What should an enlarged Canadian navy look like?
by Ken Hansen
There are indications that more funding will be coming into the defence budget to make the military larger and more capable. Here are the recommendations I made to the Standing Committee on Defence in September 2016 regarding what the Royal Canadian Navy needs in a short-medium-long term framework (in quotation marks with some elaboration in the intervening paras). Sadly, they are all still relevant today.
There are three major areas of weakness that affect naval readiness in Canada. They are the local or tactical level, the organizational or operational level, and the institutional or strategic level.
“At the practical level, the navy is limited by all manner of shortages of people, spare parts and supplies. Young people are waiting interminably for training, spare parts are being emergency transferred from ship to ship, and operations have to be carefully planned to avoid logistical exhaustion. The margins for naval operations are simply too fine. In the event of the unexpected, no contingency reserves exist to make up for shortages in these areas and many others.”
To get the maximum use out of the fleet we have, these shortages must be addressed first. The fleet is governed not by its size but by a myriad of smaller issues that can render a large percentage of the fleet unavailable. The most critical at the moment is people. Skilled and experienced sailors are leaving the navy because they do not believe the navy’s corporate mantra of “Mission first; people always.” Shortages in some trades are more than 25%. This is a crisis and needs emergency attention – anything less will not do.
“At the organizational level, the navy needs to diversify its structure and functions. The first sign of this is actually on the way in the form of the Arctic and Offshore Patrol Vessel. I predict that this utilitarian and flexible ship will become the naval equivalent of a ‘pickup truck.’ It has reserve cargo capacity and utility spaces that will make it valuable in a wide array of safety, security and sovereignty tasks. If the Royal Canadian Navy (RCN) already had such a ship in service (in 2016), it would be off Haiti by now loaded with disaster relief supplies and using its landing craft in areas cut off by the storm. A major step toward improved readiness would be to make Humanitarian Assistance and Disaster Relief official missions of the Canadian navy.”
A fleet mix of surface, subsurface and air platforms is required for the RCN to be truly relevant. Too much concentration on combat capabilities has left the navy very weak logistically. The lessons from Ukraine show clearly that logistics enable operations and that deficiencies can be crippling. While the fleet needs to double in size, the logistical component should at least be quadrupled.
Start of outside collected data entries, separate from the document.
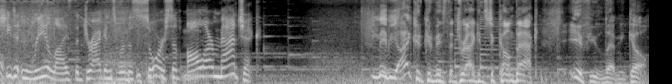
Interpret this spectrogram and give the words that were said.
She didn't realize the dragons were the source of all our magic. Maybe I could convince the dragons to come back, if you let me go.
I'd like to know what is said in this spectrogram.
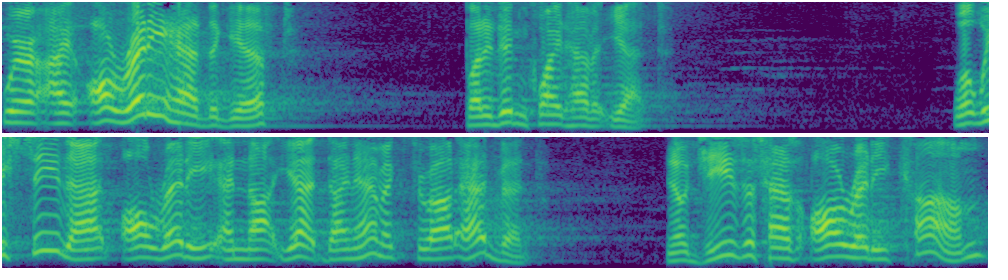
where I already had the gift, but I didn't quite have it yet. Well, we see that already and not yet dynamic throughout Advent. You know, Jesus has already come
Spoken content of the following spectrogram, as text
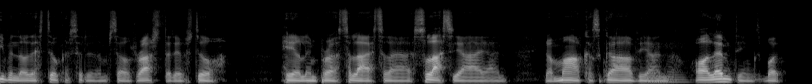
even though they still consider themselves Rasta, they were still hail Emperor Selassie, Selassie and you know Marcus Garvey and mm-hmm. all them things. But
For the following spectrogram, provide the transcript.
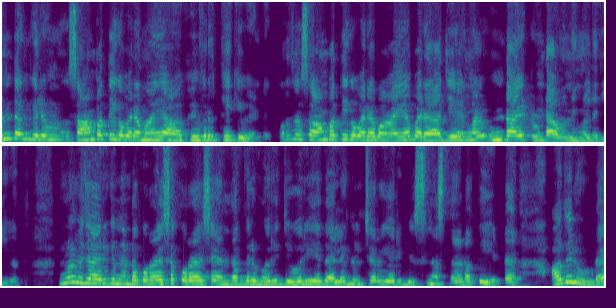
എന്തെങ്കിലും സാമ്പത്തികപരമായ അഭിവൃദ്ധിക്ക് വേണ്ടി കുറച്ച് സാമ്പത്തികപരമായ പരാജയങ്ങൾ ഉണ്ടായിട്ടുണ്ടാവും നിങ്ങളുടെ ജീവിതത്തിൽ. നിങ്ങൾ വിചാരിക്കുന്നുണ്ട് കുറേശ്ശെ കുറേശ്ശെ എന്തെങ്കിലും ഒരു ജോലി ചെയ്ത് അല്ലെങ്കിൽ ചെറിയൊരു ബിസിനസ് നടത്തിയിട്ട് അതിലൂടെ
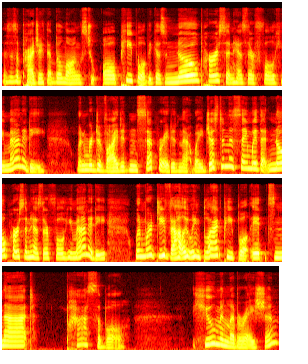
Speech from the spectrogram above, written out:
This is a project that belongs to all people because no person has their full humanity when we're divided and separated in that way. Just in the same way that no person has their full humanity when we're devaluing black people. It's not possible human liberation,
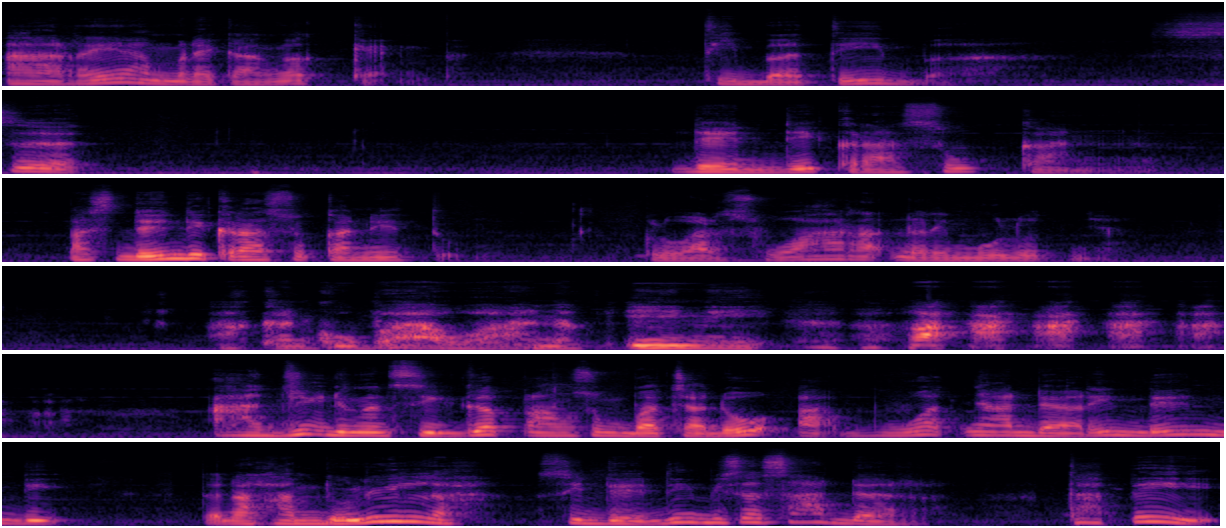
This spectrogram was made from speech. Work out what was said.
area mereka ngecamp, tiba-tiba, set, Dendi kerasukan. Pas Dendi kerasukan itu, keluar suara dari mulutnya. Akan kubawa anak ini. Aji dengan sigap langsung baca doa buat nyadarin Dendi. Dan alhamdulillah si Dendi bisa sadar. Tapi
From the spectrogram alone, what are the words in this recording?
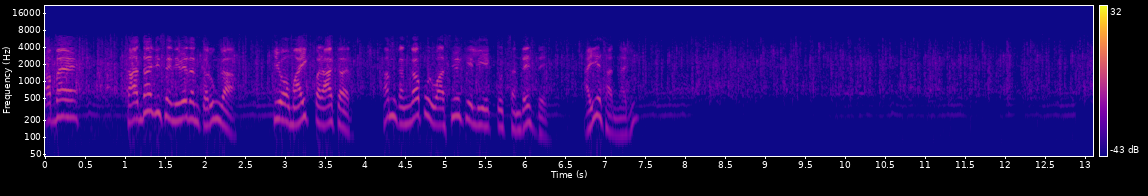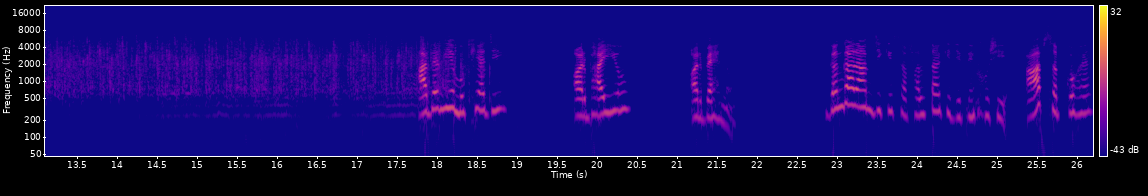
अब मैं साधना जी से निवेदन करूँगा कि वो माइक पर आकर हम गंगापुर वासियों के लिए कुछ संदेश दें। आइए साधना जी। आदरणीय मुखिया जी और भाइयों और बहनों, गंगाराम जी की सफलता की जितनी खुशी आप सबको है,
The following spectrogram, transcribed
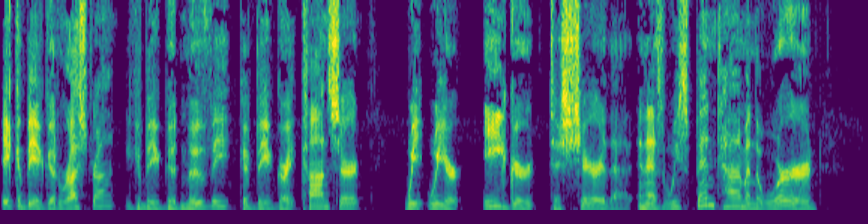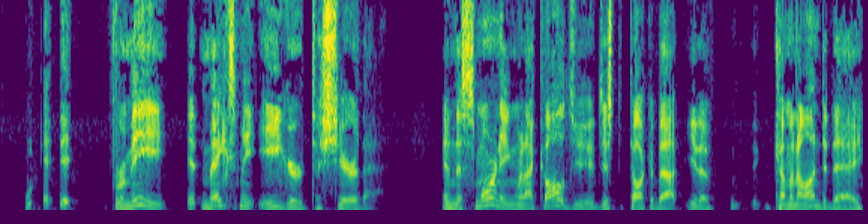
it could be a good restaurant. It could be a good movie. It could be a great concert. We, we are eager to share that. And as we spend time in the Word, it, it, for me, it makes me eager to share that. And this morning, when I called you just to talk about, you know, coming on today,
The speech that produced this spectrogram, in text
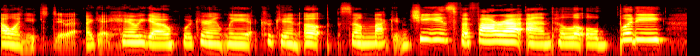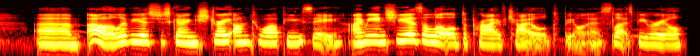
I want you to do it. Okay, here we go. We're currently cooking up some mac and cheese for Farah and her little buddy. Um, oh, Olivia's just going straight onto our PC. I mean, she is a little deprived child, to be honest. Let's be real.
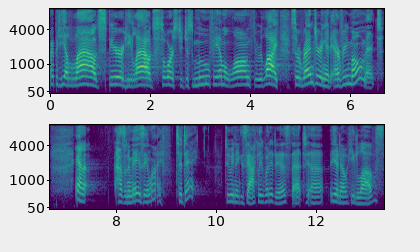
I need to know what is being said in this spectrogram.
Right, but he allowed spirit, he allowed source to just move him along through life, surrendering at every moment. And has an amazing life today, doing exactly what it is that, uh, you know, he loves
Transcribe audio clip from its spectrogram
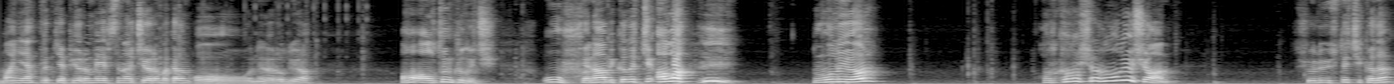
Manyaklık yapıyorum ve hepsini açıyorum bakalım. Oo neler oluyor? Aha altın kılıç. Uf fena bir kılıç. Allah! ne oluyor? Arkadaşlar ne oluyor şu an? Şöyle üste çıkalım.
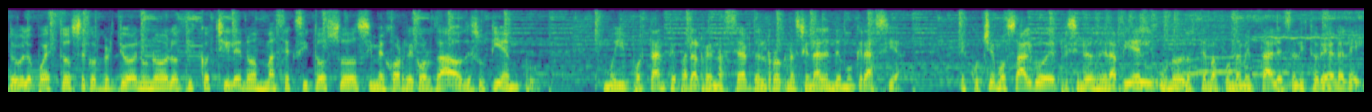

“At the institutional level, the navy is simply too small for a country of our size. In a 2010 study, my master’s student, Matthew Gillis, conducted a global survey of naval and coast guard forces and compared the RCN to other navies (by population, area of responsibility and gross domestic product). By any standard of measure, the Canadian navy (especially in manpower terms) is at least half of the strength that it should be. This diminished stature in a unified forces structure leaves the navy vulnerable to the creation of unified doctrines that do not reflect naval concepts and practices. Put simply, the tyranny of the majority dictates a common approach to all problems in all environmental circumstances. The naval view is ignored.”
As the country with the longest coastline in the world and an enormous offshore territory, Canada needs a continuous strategic commitment that spans governments’ mandates to keep a credible maritime security force in a place of high priority in spending plans. The navy, coast guard and RCMP are collectively responsible for safety, security and sovereignty of Canadian waters plus those of allied and aligned countries. Readiness is needed for responsiveness to problems and sustained endurance is needed for effective actions. A teamwork approach between the navy, coastguard and federal police seems to be the only way to ensure the means to produce effective responsiveness. This is not a competition for resources; any increase to one will benefit the other two so long as a truly inter-service commitment to safeguarding, protecting and defending Canadian maritime interests can be instilled into the culture of our maritime forces.
Ken Hansen is an independent defence analyst and owner of Hansen Maritime Horizons. He served for ten years at Canadian Forces College as the Chair of the Maritime Component Program and as Senior Staff Officer Joint and Combined Warfare. He is an opinion columnist for MacLean’s magazine and for the Globe & Mail. This work is the sole opinion of the author and does not necessarily represent the views of the Canadian Department of National Defence, the Canadian Armed Forces, the Royal Canadian Mounted Police or the Royal United Services Institute of Nova Scotia. The author may be contacted by email at: RUSI(NS).